Something Special about Celtic Lambs and Sheep
“Little Lamb, Who Made Thee?”. This poem by William Blake went through my mind today as I sorted through pictures from my recent trip to Ireland. Blake drew his inspiration from the hills and valleys of his Celtic lands and here I am years later doing so as well. I do love traveling the countryside in the British Isles and am always delighted to see and photograph the colorful sheep and their little lambs. There is something special about them.
The picture above is one of my favorites. I came over the rise of the hill leading up to my favorite stone circle. There-smack dab in the middle of what I consider sacred space- was this little cutie looking right at me. I not only got the perfect picture but we also had quite a nice I-Thou communication going until his mother scurried him away. I liked the picture so much I chose it for the back cover of my new novel Amidst the Stones.

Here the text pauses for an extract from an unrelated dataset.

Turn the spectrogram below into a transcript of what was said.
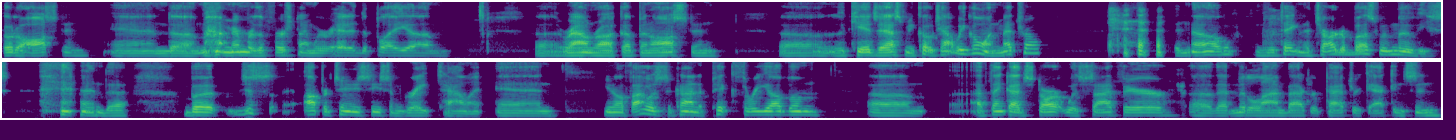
go to Austin. And um, I remember the first time we were headed to play um, uh, Round Rock up in Austin. Uh, the kids asked me, Coach, how we going? Metro? no, we're taking a charter bus with movies. and uh, but just opportunity to see some great talent. And you know, if I was to kind of pick three of them, um, I think I'd start with Cy-Fair, uh, that middle linebacker Patrick Atkinson,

This, of course, was not my first or last encounter with these wooly creatures. As a teenager, my mother and I drove through the Scottish Highlands in an old car on loan from our cousins in Dundee. My mom had not driven a standard in a long time and found it impossible to put the gear shift in reverse. All was well until we encountered our first herd of sheep meandering down a one lane road. We took lots of pictures, enjoyed their romping around and then found ourselves stuck. They were not prepared to budge, and Mother could not back up. Thankfully, it was a “wee car” and we were able to push it back and around. Only later did the cousins mention that the gear shift often seized. We said nothing, although we laughed about it forever after.
Of course, at the time I did not know about The Highland Clearances in the 1700s where so many crofters were driven off the land and to be replaced by sheep farming. Like Blake, I saw the romantic side.
Just last year friends and I were in County Clare and southern Galway. We had an inside joke going about the sheep and were disappointed that none seemed to be around. My friends got a picture or two of sheep far away in a field. However, the iconic sight of sheep marked in bright color dyes blocking the road and sitting on outcrops of rock along the way were not to be found. We learned that cattle were now more profitable and so fewer and fewer sheep grazed the land. Another sign of change.
Happily, there are still plenty of sheep to see, but sadly these sights were not in the cards for my friends. After leaving them off at Shannon airport and traveling on to Achill Island, I found sheep galore. My Air B&B host could identify by those colorful markings the ones that really belonged in the next village. She also had to warn me to keep the driveway gate closed or they and their droppings would be at my doorstep.
In the next few days, I will share some of my other favorite pictures of sheep.